DATA PROVIDED:
"""

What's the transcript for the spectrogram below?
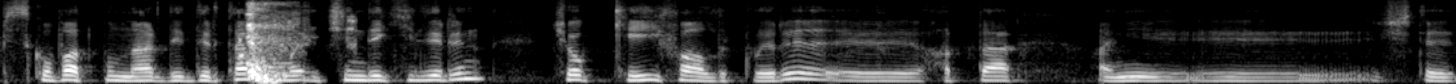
psikopat bunlar dedirten ama içindekilerin çok keyif aldıkları, eee, hatta, hani, eee, işte,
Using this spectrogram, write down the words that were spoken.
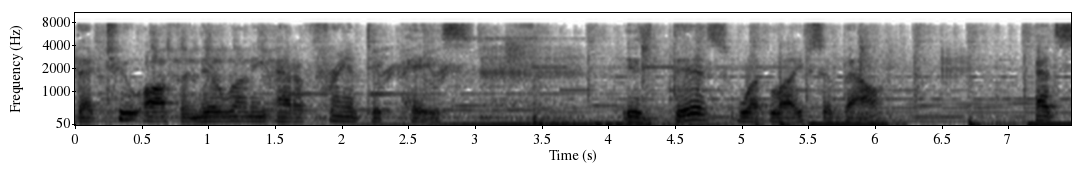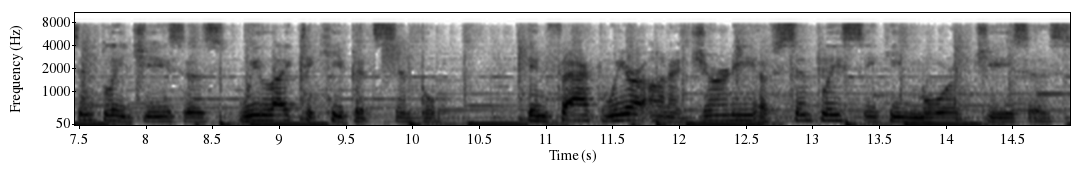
that too often they're running at a frantic pace. Is this what life's about? At Simply Jesus, we like to keep it simple. In fact, we are on a journey of simply seeking more of Jesus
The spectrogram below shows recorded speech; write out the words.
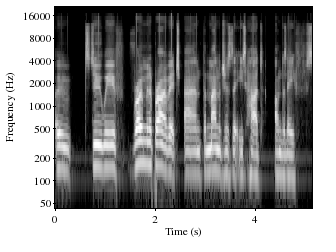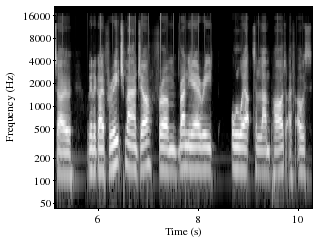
to do with Roman Abramovich and the managers that he's had underneath. So we're going to go through each manager from Ranieri all the way up to Lampard. I, was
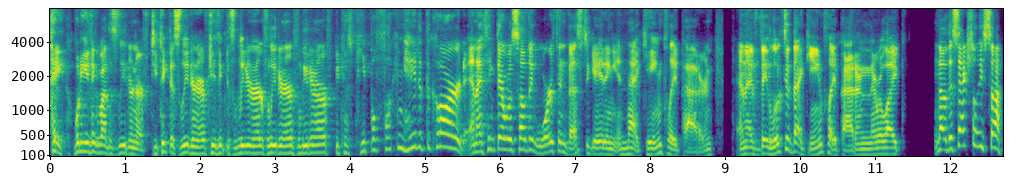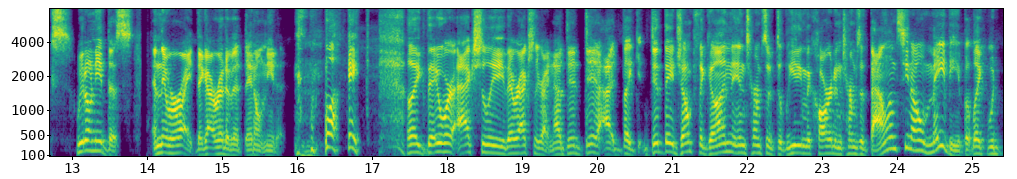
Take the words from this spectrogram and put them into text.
hey, what do you think about this leader nerf? Do you think this leader nerf? Do you think this leader nerf? Leader nerf? Leader nerf? Because people fucking hated the card, and I think there was something worth investigating in that gameplay pattern. And if they looked at that gameplay pattern and they were like, "No, this actually sucks. We don't need this," and they were right. They got rid of it. They don't need it. Mm-hmm. like, like they were actually they were actually right. Now, did did I like did they jump the gun in terms of deleting the card in terms of balance? You know, maybe, but like would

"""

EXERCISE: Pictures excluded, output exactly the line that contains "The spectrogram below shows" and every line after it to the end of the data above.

ANSWER BOX:
The spectrogram below shows recorded speech; write out the words.
to do with Roman Abramovich and the managers that he's had underneath. So we're going to go through each manager from Ranieri all the way up to Lampard. I, was
Take the words from this spectrogram and put them into text.
hey, what do you think about this leader nerf? Do you think this leader nerf? Do you think this leader nerf? Leader nerf? Leader nerf? Because people fucking hated the card, and I think there was something worth investigating in that gameplay pattern. And if they looked at that gameplay pattern and they were like, "No, this actually sucks. We don't need this," and they were right. They got rid of it. They don't need it. Mm-hmm. like, like they were actually they were actually right. Now, did did I like did they jump the gun in terms of deleting the card in terms of balance? You know, maybe, but like would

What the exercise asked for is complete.